As the world anticipates the World Cup soccer championship in June this year, Brazil is struggling to prepare the on-ground logistics that will be necessary to successfully host the 32 teams vying for the Cup, and the hordes of international visitors who will come to cheer their teams.
Airports are being revamped, stadiums are being built or retrofitted, and prices are soaring on every front. The biggest questions involve travel (airline tickets are three times their normal cost and rental cars have already been booked months in advance) and where to stay (hotels are charging three times their normal top rates). The lucky ones have hotel rooms, but there aren’t enough hotels in the outlying venues to accommodate the influx of visitors expected. All of the U.S. games will be plays more than 1,000 miles from Sao Paulo, in places where the limited number of hotels will have to house players and team handlers, reporters, and dignitaries.
Hotels are lacking throughout the countryside. Here, there are no Vagabond Inns, or Holiday Inns, or Super 8 Motels. Nope. Here you have hotels, fazendas, and posadas, and not nearly enough of them to house the millions of anticipated guests. What to do?
It appears that the Brazilian government has an answer: offering tax incentives to Brazil’s motel operators to make their accommodations available for the World Cup visitors. Sounds like a good plan. Unless you know about Brazil’s motels.
Here in Brazil, a “motel” is not overnight lodging where you would take your wife and kids for an inexpensive stay while touring the country. Certainly not. In Brazil, “motel” has one meaning, and one meaning only: a short-stay hotel for sex, where you typically pay in two-hour increments. In a society that is noted for celebrating sensuality and the human body, and where adult children typically live at home until they marry, this makes sense, non?
Love motels come in all shapes and sizes, from luxury rooms done up in Egyptian themes, to drive-in carports with only the suggestion of privacy.
Accommodations typically feature round beds, heavy drapes, windowless rooms, a selection of sex toys, complimentary condoms, numerous porn channels, and sometimes room service.

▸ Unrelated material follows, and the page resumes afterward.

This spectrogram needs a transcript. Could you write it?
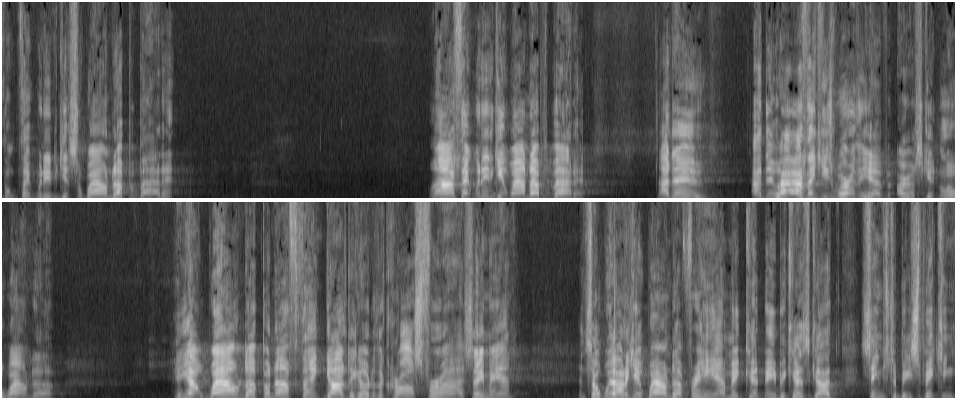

High-end love motels feature saunas and/or jacuzzis, and complimentary robes and slippers.
The government is offering financial incentives for motel owners to revamp their businesses into “hotels,” converting from hourly lodgings to the more family-friendly short-stay inns.
Many are making the conversion completely, but some are keeping a few rooms open on the side for “business as usual.”
With that in mind, let us imagine a few scenarios with those who continue their “bread and butter” business. . .
Imagine calling to reserve a room, only to be told that you’d have to pay 12 times the posted rate of R$70 for a 24-hour stay (that’s 12 times the typical two-hour rate).
And how will parents explain the round beds in the room, with the mirrors on the ceilings (and perhaps on the walls)? And why are the bathrooms all done in black tile?
Let this be a warning to any parents traveling with kids: make sure you sweep the room for “toys” before allowing your wee ones to wander and explore.
Still, the use of motels for match-goer lodging could lend new meaning to the 2014 World Cup slogan: “All in One Rhythm”!
FIFA World Cup is advertised as the Biggest Single-Event Sporting Competition in the World. The use of motels will now allow it to become familiar with the world’s oldest profession.
It will happen. People will book rooms in Brazil’s motels. They have to stay somewhere.
If this comes to pass, there will be a variety of reasons why you might hear people screaming “Goooooooaaaaaaaaalllllllllll!” from next-door rooms.